Leukemia--Chronic Lymphocytic Overview

+ -Text Size

Treating Leukemia - Chronic Lymphocytic (CLL) TOPICS

Stem cell transplant for chronic lymphocytic leukemia

Chemotherapy (chemo) can harm normal cells as well as cancer cells. A stem cell transplant (SCT) might be used when very high doses of chemo are needed for effective treatment. Although the drugs destroy the patient's bone marrow, transplanted stem cells can restore the blood-producing bone marrow stem cells.

Stem cells for transplantation are collected from the bloodstream in a process called apheresis or they can come from the bone marrow. These blood-forming stem cells can come from either the patient before treatment with high-dose chemo or from a donor whose tissue type closely matches that of the patient. When treating chronic lymphocytic leukemia (CLL), stem cells from a donor are most often used.

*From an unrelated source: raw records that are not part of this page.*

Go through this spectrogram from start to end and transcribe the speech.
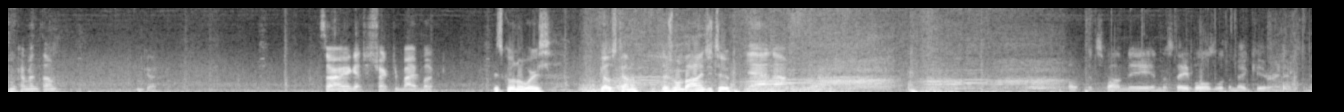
I'm coming, Thumb. Okay. Sorry, I got distracted by a book. It's cool, no worries. Ghost coming. There's one behind you too. Yeah, no. Oh, it spawned me in the stables with the med kit right next to me.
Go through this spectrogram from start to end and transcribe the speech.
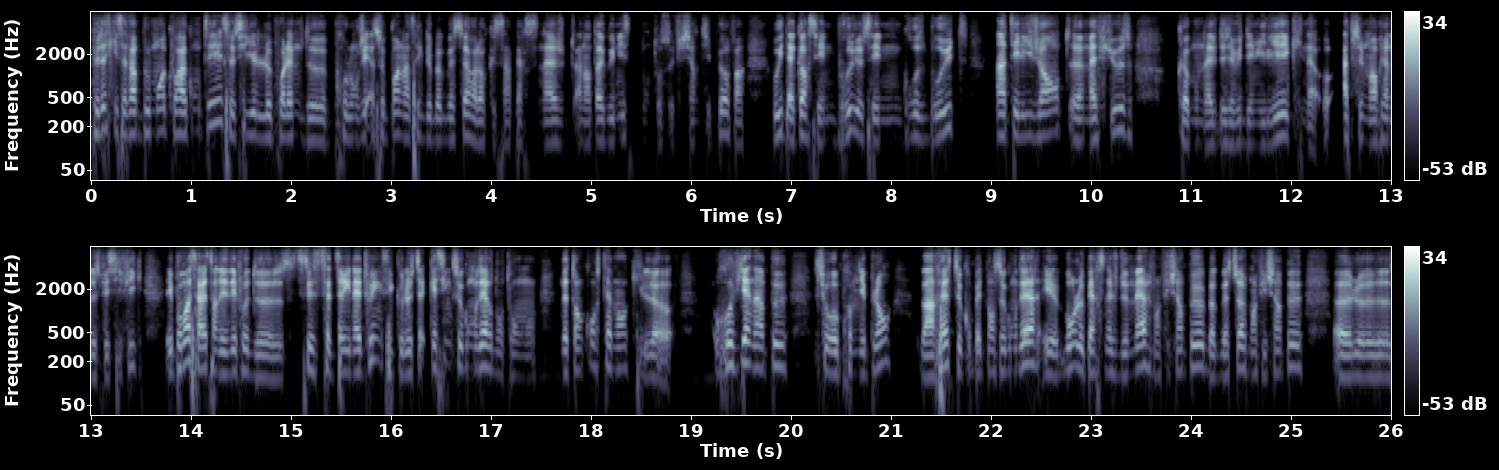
Peut-être qu'il savait un peu moins quoi raconter. C'est aussi le problème de prolonger à ce point l'intrigue de Blockbuster alors que c'est un personnage, un antagoniste dont on se fiche un petit peu. Enfin, oui, d'accord, c'est une brute, c'est une grosse brute, intelligente, euh, mafieuse, comme on a déjà vu des milliers, qui n'a absolument rien de spécifique. Et pour moi, ça reste un des défauts de cette série Nightwing, c'est que le casting secondaire dont on attend constamment qu'il euh, revienne un peu sur au premier plan, ben, reste complètement secondaire. Et bon, le personnage de mère, je m'en fiche un peu, Blockbuster, je m'en fiche un peu, euh, le,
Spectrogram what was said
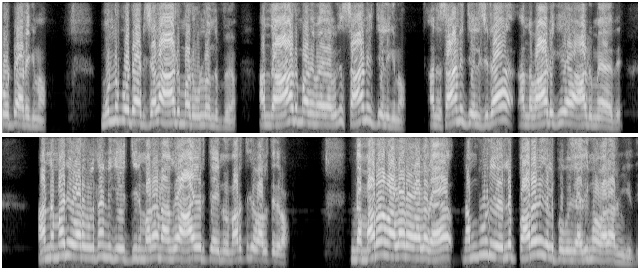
போட்டு அடைக்கணும். முள் போட்டு அடிச்சாலும் ஆடு மாடு உள்ளே வந்து போயும் அந்த ஆடு மாடு மேதாளுக்கு சாணி தெளிக்கணும். அந்த சாணி தெளிச்சுட்டா அந்த வாடிக்கு ஆடு மேயாது. அந்த மாதிரி வரக்குள்ள தான் இன்னைக்கு இத்தனை மரம் நாங்கள் ஆயிரத்தி ஐநூறு மரத்துக்கு வளர்த்துக்கிறோம். இந்த மரம் வளர வளர நம்ம ஊர் ஏரியில் பறவைகள் இப்போ கொஞ்சம் அதிகமாக வர ஆரம்பிக்குது.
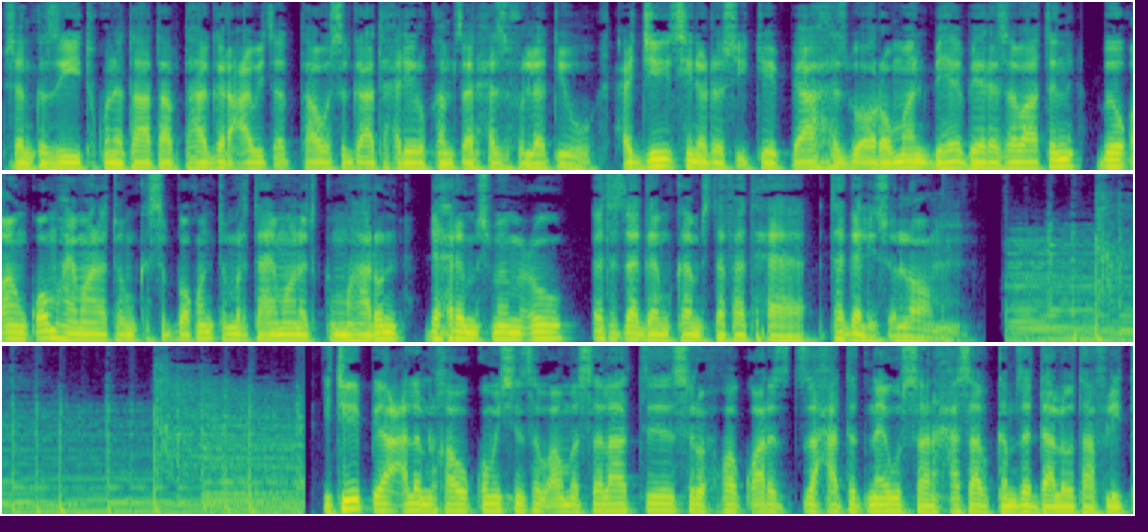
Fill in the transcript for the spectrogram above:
ብሰንኪ እዚ እቲ ኩነታት ኣብታ ሃገር ዓብይ ፀጥታዊ ስግኣት ኣሕዲሩ ከምፀንሐ ዝፍለጥ እዩ። ሕጂ ሲኖዶስ ኢትዮጵያ ህዝቢ ኦሮሞን ብሄር ብሄረሰባትን ብቋንቆኦም ሃይማኖቶም ክስበኹን ትምህርቲ ሃይማኖት ክመሃሩን ድሕሪ ምስምምዑ እቲ ፀገም ከምዝተፈትሐ ተገሊፁ ኣሎ። ኢትዮጵያ ዓለምለኻዊ ኮሚሽን ሰብኣዊ መሰላት ስርሑ ከቋርፅ ዝሓትት ናይ ውሳነ ሓሳብ ከምዘዳለወት ኣፍሊጣ።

To learn more about stem cell transplants, see our document Stem Cell Transplant (Peripheral Blood, Bone Marrow, and Cord Blood Transplants).

Last Medical Review: 01/30/2015
Last Revised: 01/30/2015